The 2015 Asian Cup final will be the latest chapter in a storied and oft overlooked rivalry between the Socceroos and Korea Republic, almost 50 years in the making.
This is not entirely new. Australia's rivalry with Korea Republic goes back a long, very long way. Neither will this year's Asian Cup final be Australia's first chance to win an international tournament among Asian nations.
On November 14, 1967, 47 years ago, Australia and South Korea met for the first time. It was the final of the Vietnam National Day tournament, among eight nations which included South Vietnam, Singapore, Malaysia, New Zealand, Thailand and Hong Kong. In Saigon Australia won the final 3-2, Billy Vojtek, Atti Abonyi and Johnny Warren scoring Australia's goals in front of 30,000 spectators.
With it Australia won its first ever international trophy. This is unforgivably ignored by many of Australian football's historians. Johnny Warren spoke to me about this event a lot, about the Socceroos' participation being part of the war effort, about the crowd hostilities experienced by the team when beating South Vietnam 1-0 - Warren scored the decider - and the Australian team coming of age as an international competitor.
South Korea was then to become a major role player in Australia's two subsequent World Cup efforts.
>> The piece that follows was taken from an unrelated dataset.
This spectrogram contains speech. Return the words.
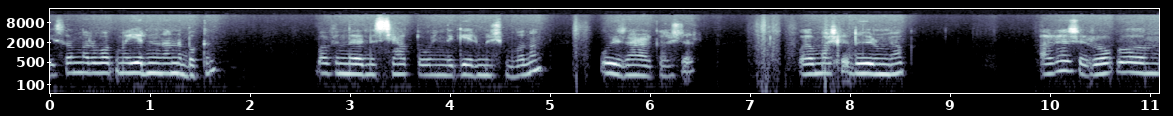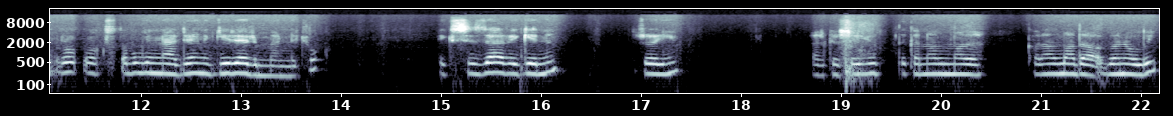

In 1969, as part of the 1970 World Cup campaign, Australia had to travel to Seoul for a triangular showdown with South Korea and Japan.
Australia beat Japan 3-1 and then overcame the Koreans 2-1 before being pelted with bottles by the locals. In the tournament decider Australia met Korea again at the Dongdaemun Stadium in a match Korea needed to win to advance. It was drawn 1-1 and Australia went on to meet Rhodesia and then Israel in an arduous and ultimately unsuccessful campaign.
In 1972, coach Joe Vlasits having been replaced by Rale Rasic, the Australians returned to Seoul for two friendlies. The first was drawn 1:1 with the Aussies winning the second 2-0.
A year later the Socceroos were again tangled up with the Taeguk Warriors and this time even more decisively. It was the campaign to reach the 1974 World Cup finals in West Germany. At the tail end of a tough road for the Australians, which included two epic tussles against Iran, the last stand was to be between Australia and South Korea.
The first leg, in Sydney, was a classic even if it produced no goals. The Koreans, led by the tall Cha Bum Keun, probably their greatest ever centre forward, threw everything at the Australians with wave after wave of relentless attacking.
Mostly it was Jim Fraser, in quite the finest display of goalkeeping I have ever seen, who kept them out.
In the return in Seoul Australia looked to be going out as the Koreans took a 2-0 lead inside 30 minutes. But replies by Branko Buljevic and Ray Baartz forced a 2-2 draw.
With away goals not counting double in those days, it meant the stalemate had to be resolved in a third game at a neutral venue. Two days later the two teams lined up again in Hong Kong. Another 0-0 was brewing until 20 minutes from time when Jimmy Rooney lifted a chipped pass in front of Jim Mackay who smashed his volley into the net from 25 metres, steering Australia into the World Cup finals for the first time.
The two countries were brought together again in the next World Cup campaign and though Australia failed to qualify it retained its wood on what was by then Australia's biggest international rival. In the first of two meetings, in Sydney, a pair of goals by John Kosmina gave the Socceroos a 2-0 win. The return ended scoreless.
In 1982 there were two more Australian wins over South Korea in the Merlion Cup in Singapore. In 1987 the Koreans finally achieved their first victory over their annoying rival. At the newly inaugurated Olympic Stadium in Seoul, in the final of the Presidents Cup, the teams drew 1-1, the Koreans going on to win 5-4 on penalties.
There were then a host of internationals between the two countries but no competitive games until the 2001 Confederations Cup in Korea/Japan when the Aussies lost 1-0.
In the Asian Cup four years ago in Doha, the two teams drew their group match 1-1 (Mile Jedinak scoring for the Socceroos) and in an international in 2012 in Hwaesong the Aussies won 2-1. The last clash between the two countries before the current Asian Cup was in the 2013 East Asian Cup in Seoul where the teams again drew 0-0.
According to FIFA's records Australia and South Korea have met 26 times in 'A' internationals, making South Korea Australia's most common opponent after New Zealand. Australia won nine times, South Korea seven times while ten games were drawn. Australia scored 28 times, the Koreans 27.
Saturday's Asian Cup final will just be an extension of a long and splendid rivalry.